The new editors offer essential breath of experience on aviation human factors from multiple perspectives (i.e. scientific research, regulation, funding agencies, technology, and implementation) as well as knowledge about the science. The contributors are experts in their fields.
Topics carried over from the first edition are fully updated, several by new authors who are now at the fore of the field. New material - which represents 50% of the volume - focuses on the challenges facing aviation specialists today. One of the most significant developments in this decade has been NextGen, the Federal Aviation Administration's plan to modernize national airspace and to address the impact of air traffic growth by increasing airspace capacity and efficiency while simultaneously improving safety, environmental impacts and user access. NextGen issues are covered in full. Other new topics include: High Reliability Organizational Perspective, Situation Awareness & Workload in Aviation, Human Error Analysis, Human-System Risk Management, LOSA, NOSS and Unmanned Aircraft System.
*Comprehensive text with up-to-date synthesis of primary source material that does not need to be supplemented
*New edition thoroughly updated with 50% new material and full coverage of NexGen and other modern issues
*Instructor website with test bank and image collection makes this the only text offering ancillary support
*Liberal use of case examples exposes readers to real-world examples of dangers and solutions
Fp can be treated as algebraic coefficients (which is allowable for Laplace transformed functions but that rationale is not developed here), then Figure 2.10 Standard single loop feedback control system. from which O2 can be determined to be Ideally, one would like O2 to equal G and D to have no influence. It is evident that if FpFc were much greater than one that would be true; the first term in square brackets would go to one and the second term in square brackets would go to zero.
context, which includes the signal probability and consequences of the correct and incorrect responses. Similarly, seemingly effortless direct perception often requires resolving ambiguity by making plausible inferences based on acquired knowledge. For instance, the increasing size of the retinal image of an object could signify an approaching airplane or an enlarging airplane. Because most objects do not expand on the spot, the increasing image size typically can be interpreted correctly as an

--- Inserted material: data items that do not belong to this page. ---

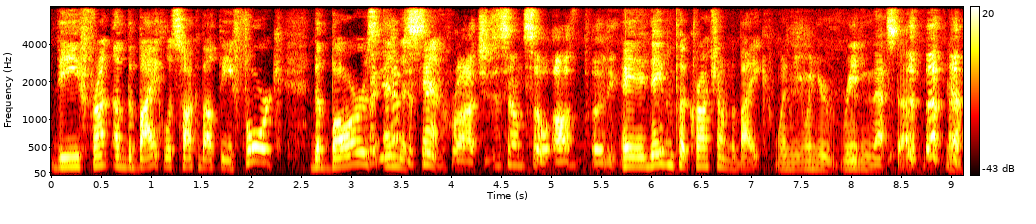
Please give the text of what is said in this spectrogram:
the front of the bike. Let's talk about the fork, the bars, and the stem. say crotch. It just sounds so off putting. Eh, They even put crotch on the bike when you when you're reading that stuff. Yeah.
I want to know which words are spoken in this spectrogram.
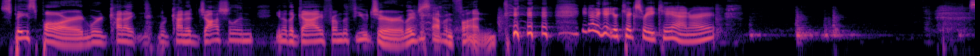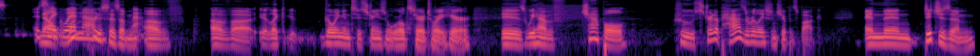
space bar and we're kind of we're kind of jostling, you know, the guy from the future. They're just having fun. you got to get your kicks where you can, right? It's, it's now, like when one um, criticism wow. of of uh like going into Strange New Worlds territory here is we have Chapel who straight up has a relationship with Spock and then ditches him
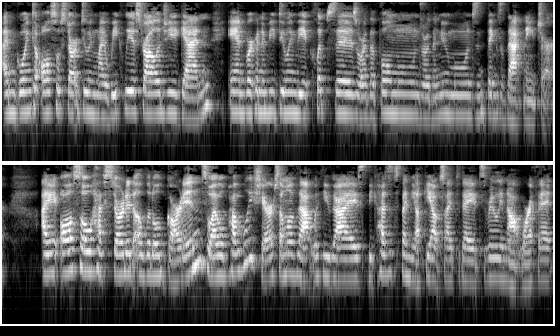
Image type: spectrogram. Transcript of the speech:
I'm going to also start doing my weekly astrology again, and we're going to be doing the eclipses or the full moons or the new moons and things of that nature. I also have started a little garden, so I will probably share some of that with you guys because it's been yucky outside today. It's really not worth it.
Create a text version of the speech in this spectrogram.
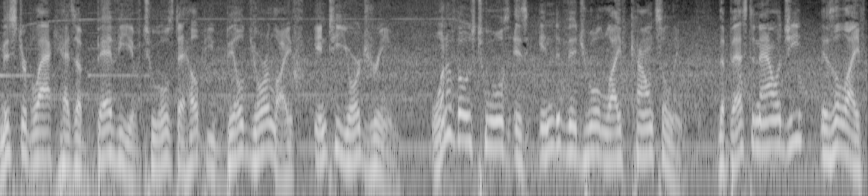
Mr. Black has a bevy of tools to help you build your life into your dream. One of those tools is individual life counseling. The best analogy is a life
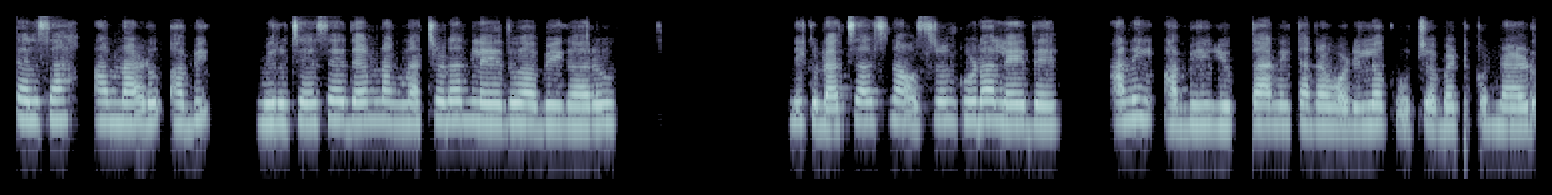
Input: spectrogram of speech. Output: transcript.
తెలుసా? అన్నాడు అభి. మీరు చేసేదేం నాకు నచ్చడం లేదు అభి గారు నీకు నచ్చాల్సిన అవసరం కూడా లేదే అని అభి యుక్తాని తన ఒడిలో కూర్చోబెట్టుకున్నాడు.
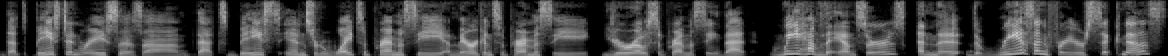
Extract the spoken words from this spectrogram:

to each displayed aircraft. The post protruded from the ground at the aircraft’s current geographical location and the aircraft’s altitude was unambiguously specified by markers on the post. As will become more evident in the ensuing higher-order processing section, input information is not merely transmitted from station to station until an output can be produced. On the way, much information transformation involving a number of internal processes like perceiving, allocating resources,
tasks. In: Kramer AF, Kirlik A, Weigmann D, eds. Applied attention: From theory to practice. New York: Oxford University Press;: 209–224. . Gopher D, Donchin E, (1986). Workload: An examination of the concept. In: Boff KR, Kaufman L, Thomas JP, eds. Handbook of perception and human performance—Volume II: Cognitive processes and performance. New York: Wiley; [pp. 41–1—41–49]. Gopher D, Weil M, Baraket T, (1994). Transfer of skill from a computer game trainer to flight. Human Factors.36:1–9.
Situation understanding entails situation assessment and situation awareness. Situation assessment refers to the processes in which operators engage to make sense of the situation, to understand it. Through situation assessment some limited part of the situation may be represented in consciousness. This conscious product of situation assessment is studied under the rubric situation awareness or SA. Both the assessment process, even though often operating beneath awareness, and the awareness of